Monday, April 27, 2009

Paul LaTour, Independent Contractor

Something dawned on me as I went through my day trying to learn as much about unemployment benefits as I could—I have far too many unemployed friends.

I spent today trying to get to the bottom of the whole freelancing/unemployment thing I was wondering about in an earlier post. Since last week I’ve e-mailed or spoken with several friends about the subject, friends who are also laid-off sports writers. It's nice to have that kind of network, but sad to think about how many laid-off journalists I know.

I appreciated hearing their thoughts, but I figured I better give the people at employment security another shout to see what comes of it. This time instead of calling the office again, I decided to go there in person.

I feared the worst. But found it wasn’t nearly as bad as I anticipated. I was in and out in less than a half-hour. And I left with some good information—or at least information that supports my earlier conversation with a benefits person.

It seems freelancers are considered independent contractors, which is great news. I was told—for the second time—independent contractors are able to make money without it affecting their unemployment benefits.

The two keys are that I continue looking for full-time work, which I have been doing (applied for two jobs so far). The other is that if I begin making significant money as an independent contractor I should declare that as my full-time job and cancel my unemployment benefits, which has been my goal all along.

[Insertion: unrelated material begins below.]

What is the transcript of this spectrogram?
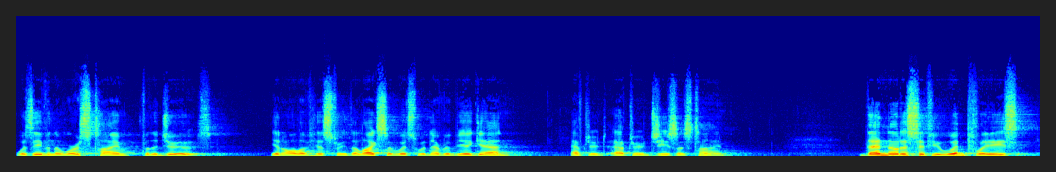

I’ve already got a handful of freelance assignments, thanks to previous standing gigs with IrishEyes magazine and RSNA News, a newsletter produced by the Radiological Society of North America.

I’ve pitched two story ideas to the Chicago Tribune. And I’ve got a solid idea I want to pitch to Chicago magazine. The more places I can publish my work, the better it is for my clip file.

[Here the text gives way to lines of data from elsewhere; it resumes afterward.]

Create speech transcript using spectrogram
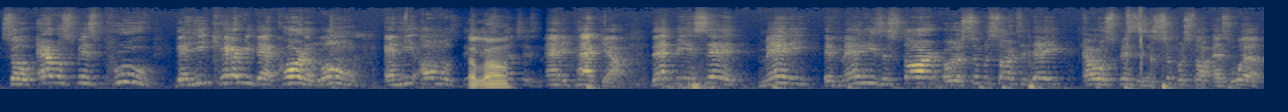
So Errol Spence proved that he carried that card alone, and he almost did Alone? as much as Manny Pacquiao. That being said, Manny, if Manny is a star or a superstar today, Errol Spence is a superstar as well,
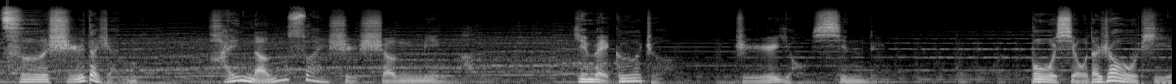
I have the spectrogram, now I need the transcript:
此时的人还能算是生命吗？因为歌者。只有心灵。不朽的肉体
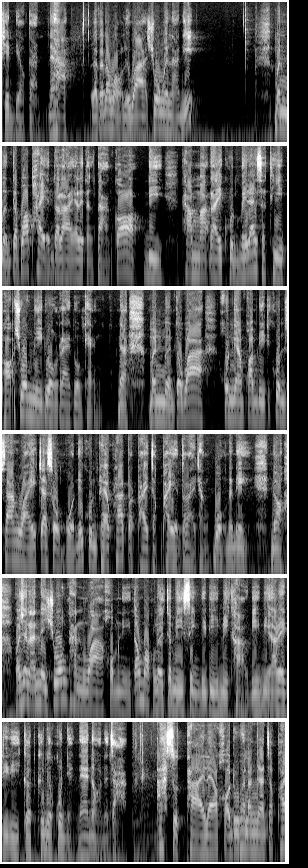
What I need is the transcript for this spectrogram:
เช่นเดียวกันนะคะ แล้วก็ต้องบอกเลยว่าช่วงเวลานี้มันเหมือนกับว่าภัยอันตรายอะไรต่างๆ ก็ดีทำอะไรคุณไม่ได้สักทีเพราะช่วงนี้ดวงแรงดวงแข็งนะมันเหมือนกับว่าคนงามความดีที่คุณสร้างไว้จะส่งผลให้คุณแคล้วคลาดปลอดภัยจากภัยอันตรายทั้งปวงนั่นเองเนาะเพราะฉะนั้นในช่วงธันวาคมนี้ต้องบอกเลยจะมีสิ่งดีๆ มีข่าวดีมีอะไรดีๆ เกิดขึ้นกับคุณอย่างแน่นอนนะจ๊ะ อะสุดท้ายแล้วขอดูพลังงานจากไพ่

So that’s where I’m focusing my attention for the time being. It means I’m now Paul LaTour, Independent Contractor.

It beats the other career move I was contemplating: Paul LaTour, Male Prostitute.


  1. Please, just cabana boy, not male prostitute.

  2. Fred Garvin doesn't want the competition.